_TASK STATEMENT_.
Give all of the data below again exactly, and drop the images.

_DATA SHOWN_.

● ● ●

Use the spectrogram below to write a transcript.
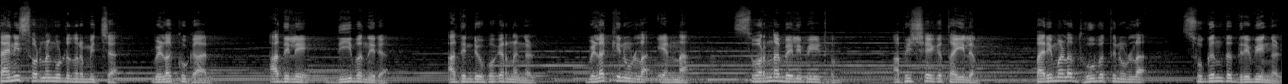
തനി സ്വർണം കൊണ്ട് നിർമ്മിച്ച വിളക്കുകാൽ അതിലെ ദീപനിര അതിന്റെ ഉപകരണങ്ങൾ വിളക്കിനുള്ള എണ്ണ സ്വർണ ബലിപീഠം അഭിഷേക തൈലം പരിമള ധൂപത്തിനുള്ള സുഗന്ധദ്രവ്യങ്ങൾ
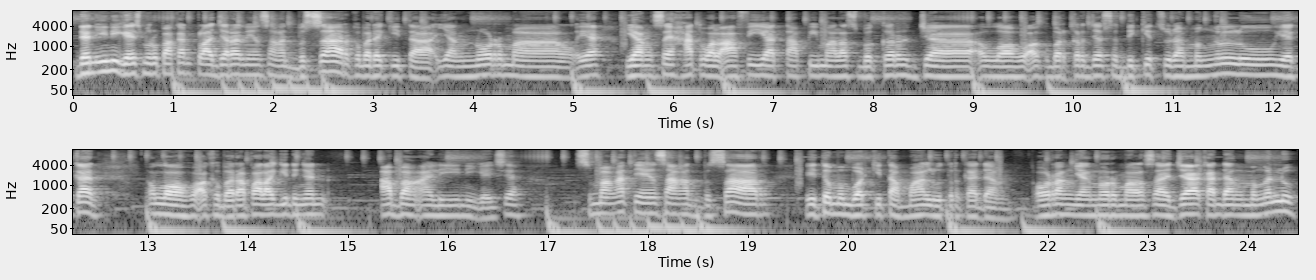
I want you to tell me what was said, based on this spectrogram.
Dan ini guys merupakan pelajaran yang sangat besar kepada kita yang normal ya, yang sehat walafiat tapi malas bekerja. Allahu Akbar kerja sedikit sudah mengeluh ya kan. Allahu Akbar apalagi dengan Abang Ali ini guys ya. Semangatnya yang sangat besar itu membuat kita malu terkadang. Orang yang normal saja kadang mengeluh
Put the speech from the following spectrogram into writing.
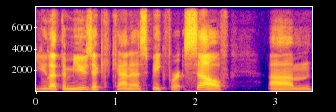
you let the music kind of speak for itself. Um,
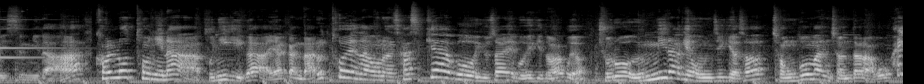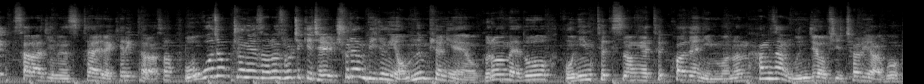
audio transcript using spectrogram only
있습니다. 컬러 톤이나 분위기가 약간 나루토에 나오는 사스케하고 유사해 보이기도 하고요. 주로 은밀하게 움직여서 정보만 전달하고 획 사라지는 스타일의 캐릭터라서 오고적 중에서는 솔직히 제일 출연 비중이 없는 편이에요. 그럼에도 본인 특성 에 특화된 임무는 항상 문제없이 처리하고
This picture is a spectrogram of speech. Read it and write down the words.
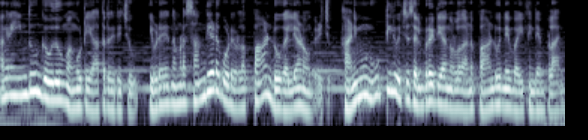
അങ്ങനെ ഹിന്ദുവും ഗൗതവും അങ്ങോട്ട് യാത്ര തിരിച്ചു. ഇവിടെ നമ്മുടെ സന്ധ്യയുടെ കൂടെയുള്ള പാണ്ഡു കല്യാണവും കഴിച്ചു. ഹണിമൂൺ ഊട്ടിയിൽ വെച്ച് സെലിബ്രേറ്റ് ചെയ്യാന്നുള്ളതാണ് പാണ്ഡുവിന്റെയും വൈഫിന്റെയും പ്ലാൻ.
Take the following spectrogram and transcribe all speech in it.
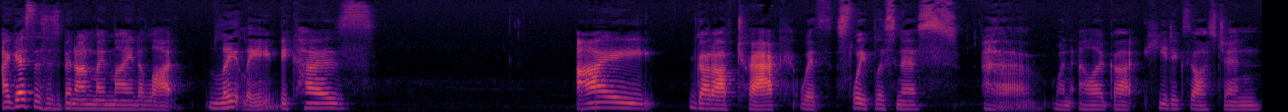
I guess this has been on my mind a lot lately because I got off track with sleeplessness uh, when Ella got heat exhaustion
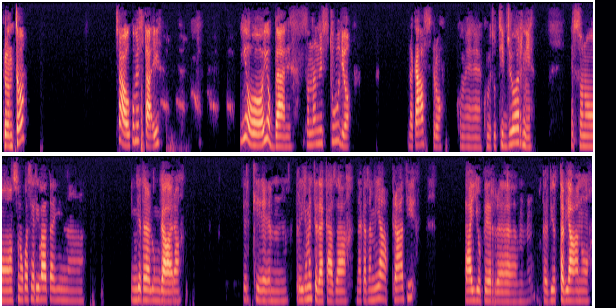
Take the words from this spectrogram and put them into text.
Pronto? Ciao, come stai? Io, io bene, sto andando in studio da Castro, come, come tutti i giorni, e sono, sono quasi arrivata in, in via della Lungara, perché mh, praticamente da casa, da casa mia a Prati taglio per, ehm, per via Ottaviano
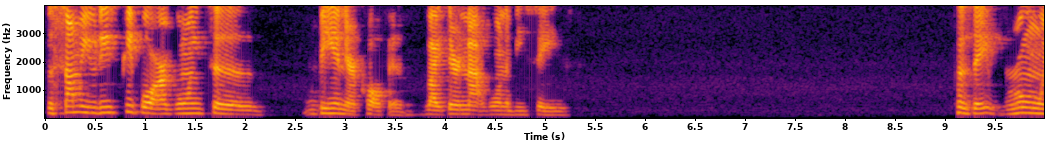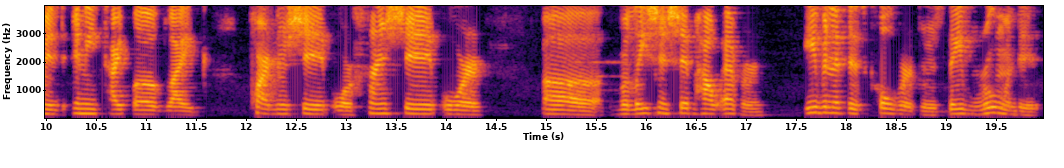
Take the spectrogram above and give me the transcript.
For some of you, these people are going to be in their coffin. Like they're not going to be saved. Because they've ruined any type of like partnership or friendship or uh relationship, however. Even if it's co-workers, they've ruined it.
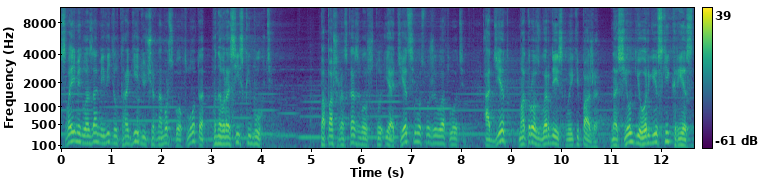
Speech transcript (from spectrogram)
своими глазами видел трагедию Черноморского флота в Новороссийской бухте. Папаша рассказывал, что и отец его служил во флоте, а дед, матрос гвардейского экипажа, носил Георгиевский крест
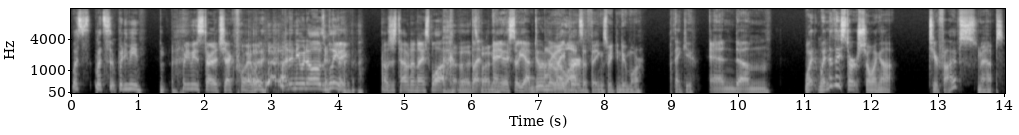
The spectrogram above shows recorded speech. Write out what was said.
What's what's what do you mean? What do you mean start a checkpoint? What? I didn't even know I was bleeding. I was just having a nice walk. That's but funny. anyway, so yeah, I'm doing I the got Reaper. lots of things. We can do more. Thank you. And um, what when do they start showing up? Tier fives? Maps.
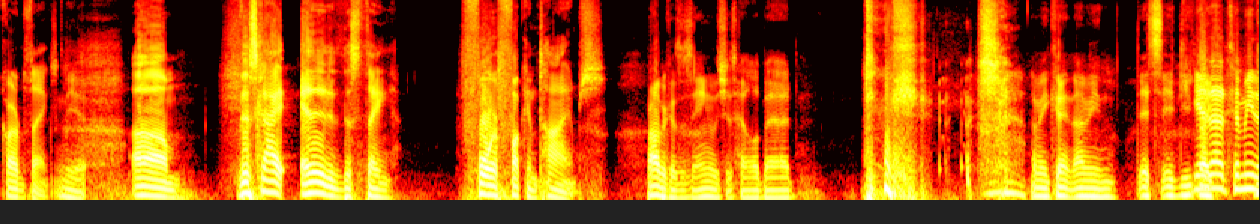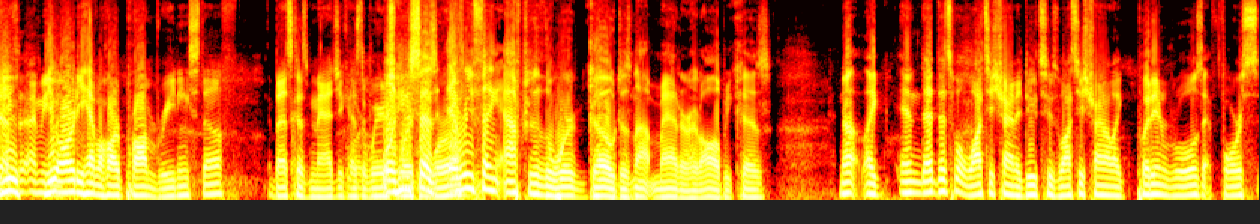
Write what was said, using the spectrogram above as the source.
card things. Yeah. Um, this guy edited this thing four fucking times. Probably because his English is hella bad. I mean, couldn't, I mean, it's it, you, Yeah, like, that- to me, you- that's- I mean- you already have a hard problem reading stuff, but that's because Magic has the weirdest Well, he words says in the world. everything after the word "go" does not matter at all because No, like, and that, that's what WotC's trying to do too. Is WotC's trying to like put in rules that force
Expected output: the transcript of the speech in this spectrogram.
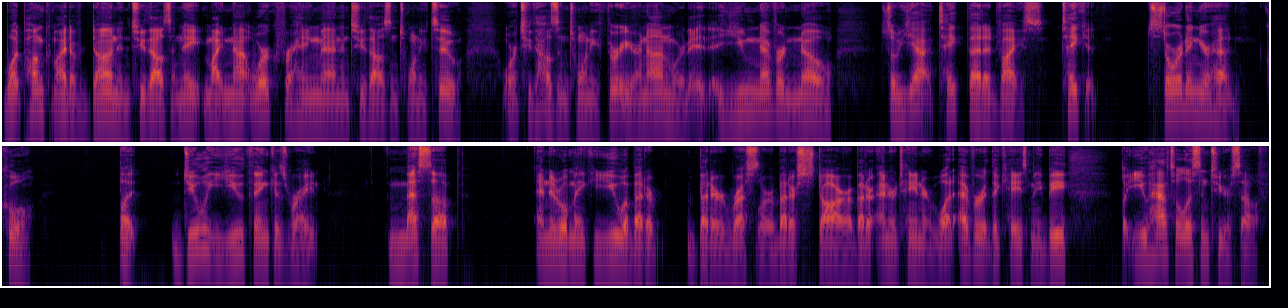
What Punk might have done in 2008 might not work for Hangman in 2022 or 2023 or onward. It, you never know. So yeah, take that advice. Take it. Store it in your head. Cool. But do what you think is right. Mess up and it'll make you a better better wrestler, a better star, a better entertainer, whatever the case may be. But you have to listen to yourself.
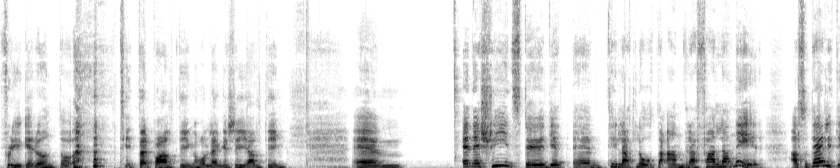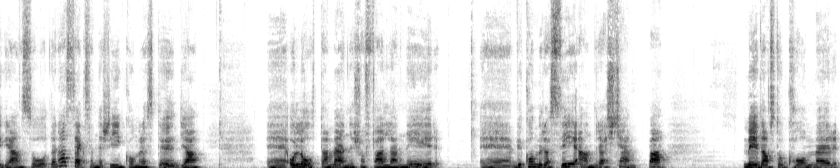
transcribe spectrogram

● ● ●

_TASK ANSWER_.
Use the spectrogram below to write a transcript.
തനി സ്വർണം കൊണ്ട് നിർമ്മിച്ച വിളക്കുകാൽ അതിലെ ദീപനിര അതിന്റെ ഉപകരണങ്ങൾ വിളക്കിനുള്ള എണ്ണ സ്വർണ ബലിപീഠം അഭിഷേക തൈലം പരിമള ധൂപത്തിനുള്ള സുഗന്ധദ്രവ്യങ്ങൾ
I want you to tell me what was said, based on this spectrogram.
Dan ini guys merupakan pelajaran yang sangat besar kepada kita yang normal ya, yang sehat walafiat tapi malas bekerja. Allahu Akbar kerja sedikit sudah mengeluh ya kan. Allahu Akbar apalagi dengan Abang Ali ini guys ya. Semangatnya yang sangat besar itu membuat kita malu terkadang. Orang yang normal saja kadang mengeluh
Put the speech from the following spectrogram into writing.
you let the music kind of speak for itself. Um,
audio transcript using spectrogram only
있습니다. 컬러 톤이나 분위기가 약간 나루토에 나오는 사스케하고 유사해 보이기도 하고요. 주로 은밀하게 움직여서 정보만 전달하고 획 사라지는 스타일의 캐릭터라서 오고적 중에서는 솔직히 제일 출연 비중이 없는 편이에요. 그럼에도 본인 특성 에 특화된 임무는 항상 문제없이 처리하고
This picture is a spectrogram of speech. Read it and write down the words.
അങ്ങനെ ഹിന്ദുവും ഗൗതവും അങ്ങോട്ട് യാത്ര തിരിച്ചു. ഇവിടെ നമ്മുടെ സന്ധ്യയുടെ കൂടെയുള്ള പാണ്ഡു കല്യാണവും കഴിച്ചു. ഹണിമൂൺ ഊട്ടിയിൽ വെച്ച് സെലിബ്രേറ്റ് ചെയ്യാന്നുള്ളതാണ് പാണ്ഡുവിന്റെയും വൈഫിന്റെയും പ്ലാൻ.
Take the following spectrogram and transcribe all speech in it.
I guess this has been on my mind a lot lately because I got off track with sleeplessness uh, when Ella got heat exhaustion
Take the words from this spectrogram and put them into text.
Pronto? Ciao, come stai? Io, io bene, sto andando in studio da Castro, come, come tutti i giorni, e sono, sono quasi arrivata in, in via della Lungara, perché mh, praticamente da casa, da casa mia a Prati taglio per, ehm, per via Ottaviano
Take the spectrogram above and give me the transcript.
For some of you, these people are going to be in their coffin. Like they're not going to be saved. Because they've ruined any type of like partnership or friendship or uh relationship, however. Even if it's co-workers, they've ruined it.
Speech transcript (from spectrogram)
своими глазами видел трагедию Черноморского флота в Новороссийской бухте. Папаша рассказывал, что и отец его служил во флоте, а дед, матрос гвардейского экипажа, носил Георгиевский крест
The spectrogram above shows recorded speech. Write out what was said.
What's what's what do you mean? What do you mean start a checkpoint? What? I didn't even know I was bleeding. I was just having a nice walk. That's but funny. anyway, so yeah, I'm doing I the got Reaper. lots of things. We can do more. Thank you. And um, what when do they start showing up? Tier fives? Maps.
Write what was said, using the spectrogram above as the source.
card things. Yeah. Um, this guy edited this thing four fucking times. Probably because his English is hella bad. I mean, couldn't, I mean, it's it, you, Yeah, like, that- to me, you- that's- I mean- you already have a hard problem reading stuff, but that's because Magic has the weirdest Well, he words says in the world. everything after the word "go" does not matter at all because No, like, and that, that's what WotC's trying to do too. Is WotC's trying to like put in rules that force
Expected output: the transcript of the speech in this spectrogram.
What Punk might have done in 2008 might not work for Hangman in 2022 or 2023 or onward. It, you never know. So yeah, take that advice. Take it. Store it in your head. Cool. But do what you think is right. Mess up and it'll make you a better better wrestler, a better star, a better entertainer, whatever the case may be. But you have to listen to yourself.
transcribe spectrogram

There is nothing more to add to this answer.